Less nuanced in these debates remains a recognition of these dynamics within the emerging field of Design Research and Design-Led Research that have met a steadily commercialisation of ‘design’ in global markets. This is seen in the rise of acclaim by the commercial market for groups such as IDEO and Stanford who remain paragons of the ‘socially-driven’ or ‘economical’ potential of design approaches to address complex societal challenges.
Regarding design-led Service Learning, schools and institutions of Architecture and Design across the globe have a rich history of undertaking service learning design and/or build projects as a means of creating value and learning for both students and the stakeholders of such projects. These projects, too, have seen the critique of the above-mentioned academic discourse – but in South Africa are just starting to be unpacked through a ‘post-rainbow nation’ lens, as previously marginalised voices are starting to be recognised and find traction in learning and practices spaces across South Africa.
This paper will reflect on the author’s experience with emergent voices and reflexive concerns as a researcher, lecturer and spatial design practitioner in Johannesburg. The paper will set the context for this type of learning regarding city-making in Southern Africa and outline two case studies undertaken by the author and his collaborators. The reflection will conclude by a framing of the identified limits inherent in the promise of design as well as a speculation on the opportunities for growth and reflection for the author and those in similar positions of praxis.

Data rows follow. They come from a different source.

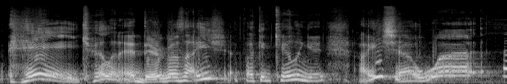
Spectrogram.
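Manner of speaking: hammed-up fan cheer on the dance; mock cheering. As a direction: hype her up, tongue in cheek.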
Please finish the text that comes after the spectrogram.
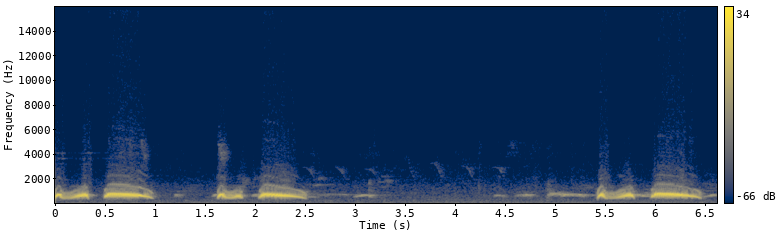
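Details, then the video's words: Spotted dove used as a lure, 'thổ pha' voice and fast 'thúc gù' cooing to stir wild birds into replying: three throaty double-note coo phrases with quiet gaps and faint murmurs between. "chim cu gáy mồi giọng thổ pha thúc gù như máy khâu, bổi nghe ức chế gáy theo, mở là gáy"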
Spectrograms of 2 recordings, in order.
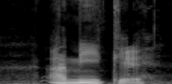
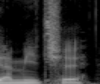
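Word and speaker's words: amiche: at that second word amike right without the h it would be amici but with the h it's amike just separates it out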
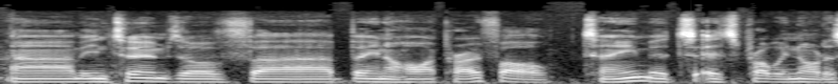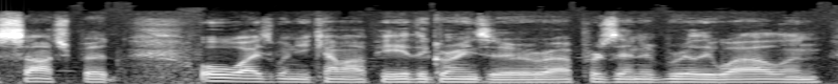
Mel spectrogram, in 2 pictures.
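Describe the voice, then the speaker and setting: A man's voice: on the low side, flat delivery, normal speed, few pauses, darkish tone, faint music behind. A young Australian man, a sports player, giving casual answers in an interview.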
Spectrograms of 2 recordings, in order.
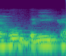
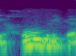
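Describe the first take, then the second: First: Rubrica stressed on BRI; penultimate stress. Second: Rúbrica stressed on the first syllable RU; common misstressing. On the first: Teacher correcting the mistake, rubrica stressed on BRI. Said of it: "é uma paroxítona e não uma proparoxítona". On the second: Teacher quoting a common mistake, rúbrica stressed on RU. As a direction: say rúbrica as RU-bri-ca. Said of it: "O pessoal muito faz aí". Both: Shown as a demonstration.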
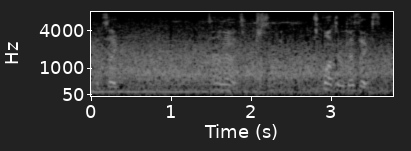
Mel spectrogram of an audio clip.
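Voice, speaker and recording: Through loud background noise, a woman talks at a moderate pace. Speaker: vlogger, channel host. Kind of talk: casual talk to camera. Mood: relaxed, reflective. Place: garden. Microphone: phone near.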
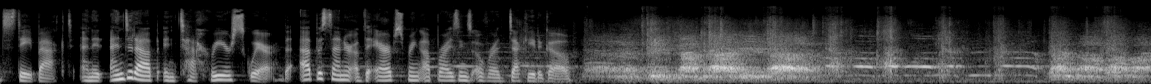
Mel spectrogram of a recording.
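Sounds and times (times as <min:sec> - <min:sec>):
speech: 0:00.0 - 0:08.2
protest crowd chanting: 0:03.8 - 0:11.5.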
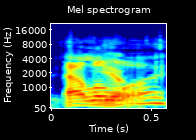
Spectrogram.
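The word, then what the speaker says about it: Aloiai: Josh Aloy, is that how you say his name? Aloy? – Yep.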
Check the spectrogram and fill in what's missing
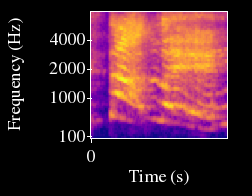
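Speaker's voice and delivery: high dismissive; don't believe him; mock scold. Scolding boyfriend.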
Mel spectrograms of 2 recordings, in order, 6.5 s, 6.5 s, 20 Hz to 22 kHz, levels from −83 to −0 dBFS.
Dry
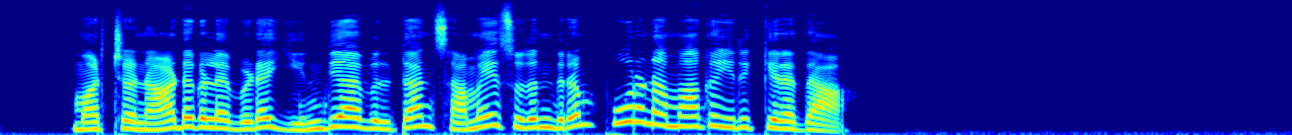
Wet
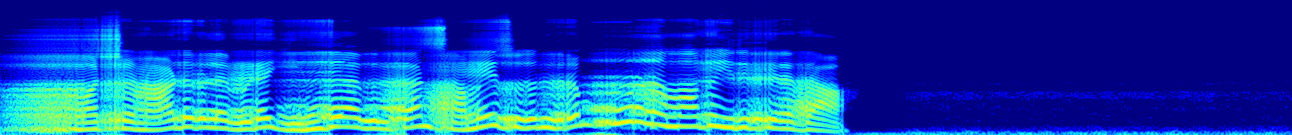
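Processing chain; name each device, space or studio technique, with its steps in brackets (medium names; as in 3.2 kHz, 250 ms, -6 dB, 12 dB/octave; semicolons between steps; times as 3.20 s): reverse spectral sustain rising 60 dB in 0.81 s; 1.66–2.73 s: low-pass 5.4 kHz 12 dB/octave; serial compression, peaks first (compression 5:1, threshold -34 dBFS, peak gain reduction 14.5 dB; compression 1.5:1, threshold -43 dBFS, peak gain reduction 4.5 dB); trim +8 dB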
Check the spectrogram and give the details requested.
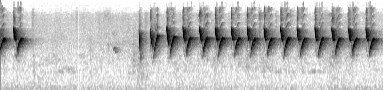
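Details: Bar-winged prinia of the ciblek kristal type in full song, a training recording for magpie-robin keepers: two doubled chirps, a silent gap, then a long steady run of paired upslurred notes, roughly four each second.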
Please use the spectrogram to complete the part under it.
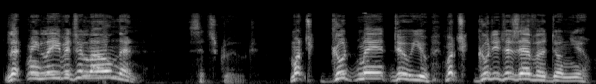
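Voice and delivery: loud, high sarcastic retort; bitter scoff. A narrator's reading. Scrooge dismissing his nephew's Christmas, bitter scoff. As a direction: sneer it out.

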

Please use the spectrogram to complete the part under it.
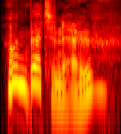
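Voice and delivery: high falsetto character voice; recovering lady. A narrator's reading. Lady falls back after drinking, high recovering voice. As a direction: pitch it up as the relieved lady.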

The framing of the identified limits and opportunities has been used as a means of tempering critique with a constructive and proactive reflective framing of the issues – a praxis that is currently being developed by the author as a means of working responsibly through the intersectional complexity of post-rainbow nation South Africa.